# About this task
In your copy, include no images, and write out every entry below exactly as it stands.

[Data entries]
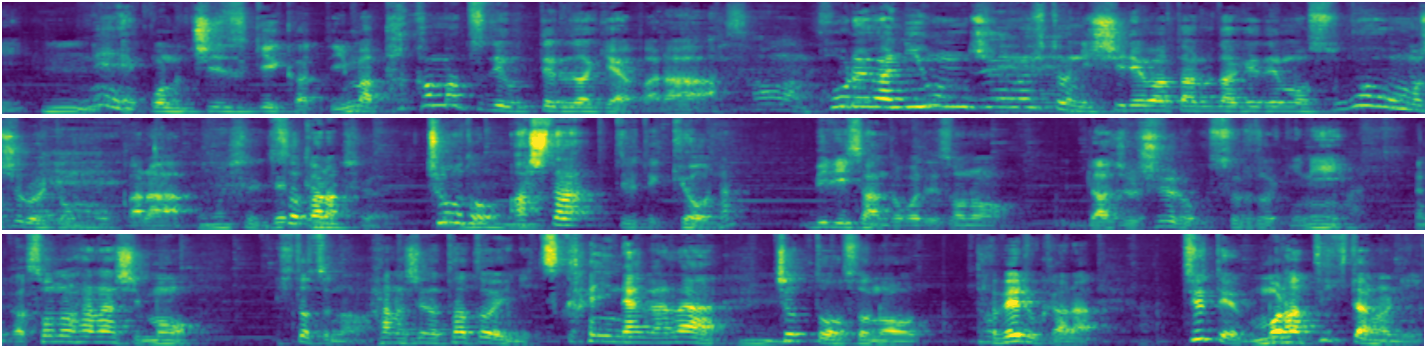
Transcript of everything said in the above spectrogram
に、うん。ねこのチーズケーキ買って今高松で売ってるだけやからあそうなんですこれが日本中の人に知れ渡るだけでもすごい面白いと思うから、面白い。だから絶対面白い。ちょうど明日って言って今日なビリーさんのとこでそのラジオ収録するときに、なんかその話も一つの話の例えに使いながら、うん。ちょっとその食べるからって言ってもらってきたのに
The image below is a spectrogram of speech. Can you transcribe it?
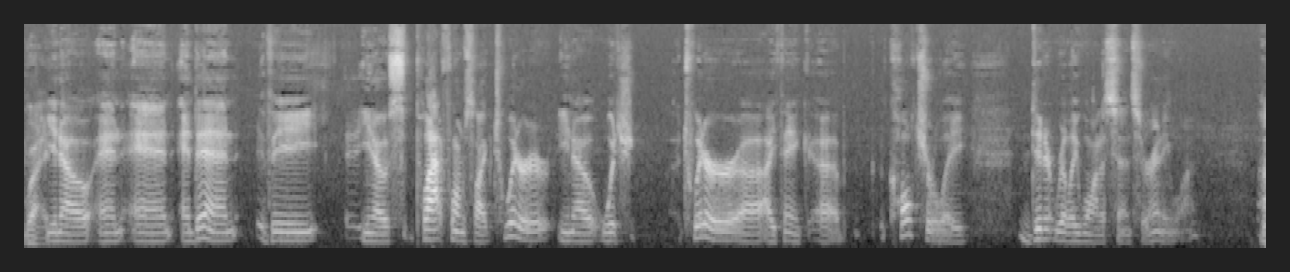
Right. You know, and and and then the you know platforms like Twitter, you know, which Twitter, uh, I think, uh, culturally didn't really want to censor anyone. Mm-hmm.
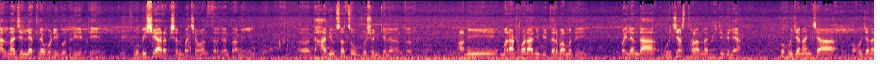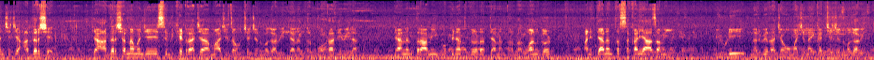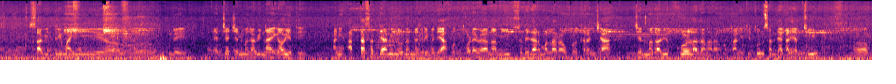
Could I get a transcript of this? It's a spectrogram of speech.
जालना जिल्ह्यातल्या वडीगोद्री येथे ओबीसी आरक्षण बचाव अंतर्गत आम्ही दहा दिवसाचं उपोषण केल्यानंतर आम्ही मराठवाडा आणि विदर्भामध्ये पहिल्यांदा ऊर्जास्थळांना भेटी दिल्या. बहुजनांच्या बहुजनांचे जे आदर्श आहेत त्या आदर्शांना म्हणजे सिंदखेड राजा माझी जाऊच्या जन्मगावी त्यानंतर पोहरा देवीला त्यानंतर आम्ही गोपीनाथगड त्यानंतर भगवानगड आणि त्यानंतर सकाळी आज आम्ही भिवडी नरवीर राजा उमाजी नाईकांच्या जन्मगावी सावित्रीमाई फुले यांच्या जन्मगावी नायगाव येथे आणि आत्ता सध्या आम्ही लोणंद नगरीमध्ये आहोत. थोड्या वेळानं आम्ही सुभेदार मल्हारराव होळकरांच्या जन्मगावी होळला जाणार आहोत. आणि तिथून संध्याकाळी आमची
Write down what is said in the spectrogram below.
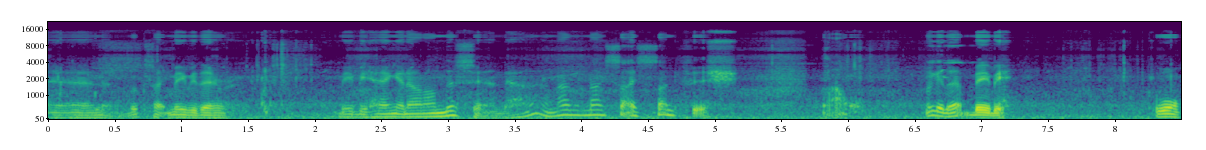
And it looks like maybe they're maybe hanging out on this end. Huh? Another nice sized sunfish. Wow. Look at that baby. Cool.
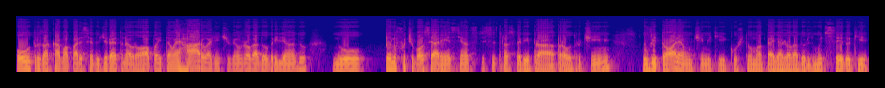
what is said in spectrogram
Outros acabam aparecendo direto na Europa, então é raro a gente ver um jogador brilhando no, pelo futebol cearense antes de se transferir para outro time. O Vitória é um time que costuma pegar jogadores muito cedo aqui,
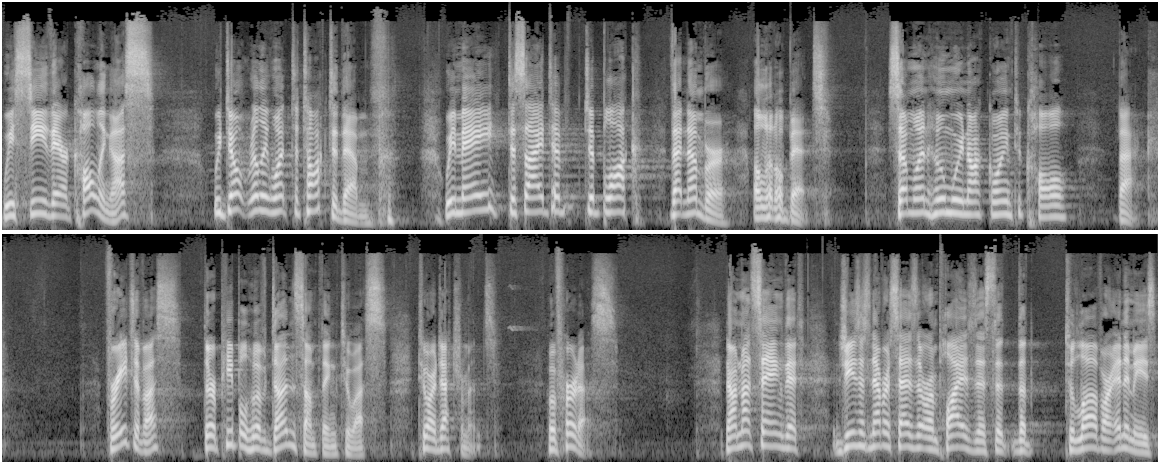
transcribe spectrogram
we see they're calling us, we don't really want to talk to them. We may decide to, to block that number a little bit. Someone whom we're not going to call back. For each of us, there are people who have done something to us to our detriment, who have hurt us. Now, I'm not saying that Jesus never says or implies this, that the to love our enemies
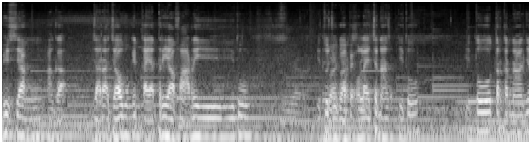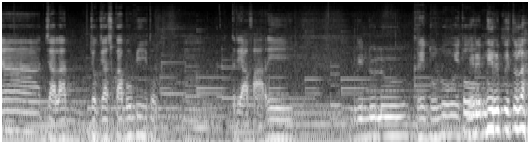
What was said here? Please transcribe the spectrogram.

# Written reply
Transcript of everything said in the above spectrogram
に、うん。ねこのチーズケーキ買って今高松で売ってるだけやからあそうなんですこれが日本中の人に知れ渡るだけでもすごい面白いと思うから、面白い。だから絶対面白い。ちょうど明日って言って今日なビリーさんのとこでそのラジオ収録するときに、なんかその話も一つの話の例えに使いながら、うん。ちょっとその食べるからって言ってもらってきたのに
The image below is a spectrogram of speech. Can you transcribe it?
Right. You know, and and and then the you know platforms like Twitter, you know, which Twitter, uh, I think, uh, culturally didn't really want to censor anyone. Mm-hmm.
Could I get a transcript of this? It's a spectrogram of speech.
जालना जिल्ह्यातल्या वडीगोद्री येथे ओबीसी आरक्षण बचाव अंतर्गत आम्ही दहा दिवसाचं उपोषण केल्यानंतर आम्ही मराठवाडा आणि विदर्भामध्ये पहिल्यांदा ऊर्जास्थळांना भेटी दिल्या. बहुजनांच्या बहुजनांचे जे आदर्श आहेत त्या आदर्शांना म्हणजे सिंदखेड राजा माझी जाऊच्या जन्मगावी त्यानंतर पोहरा देवीला त्यानंतर आम्ही गोपीनाथगड त्यानंतर भगवानगड आणि त्यानंतर सकाळी आज आम्ही भिवडी नरवीर राजा उमाजी नाईकांच्या जन्मगावी सावित्रीमाई फुले यांच्या जन्मगावी नायगाव येथे आणि आत्ता सध्या आम्ही लोणंद नगरीमध्ये आहोत. थोड्या वेळानं आम्ही सुभेदार मल्हारराव होळकरांच्या जन्मगावी होळला जाणार आहोत. आणि तिथून संध्याकाळी आमची
Write down what is said in the spectrogram below.
And it looks like maybe they're maybe hanging out on this end. Huh? Another nice sized sunfish. Wow. Look at that baby. Cool.
what is said in spectrogram
Outros acabam aparecendo direto na Europa, então é raro a gente ver um jogador brilhando no, pelo futebol cearense antes de se transferir para outro time. O Vitória é um time que costuma pegar jogadores muito cedo aqui,
transcribe spectrogram
we see they're calling us, we don't really want to talk to them. We may decide to, to block that number a little bit. Someone whom we're not going to call back. For each of us, there are people who have done something to us to our detriment, who have hurt us. Now, I'm not saying that Jesus never says or implies this, that the to love our enemies
What was said here? Please transcribe the spectrogram.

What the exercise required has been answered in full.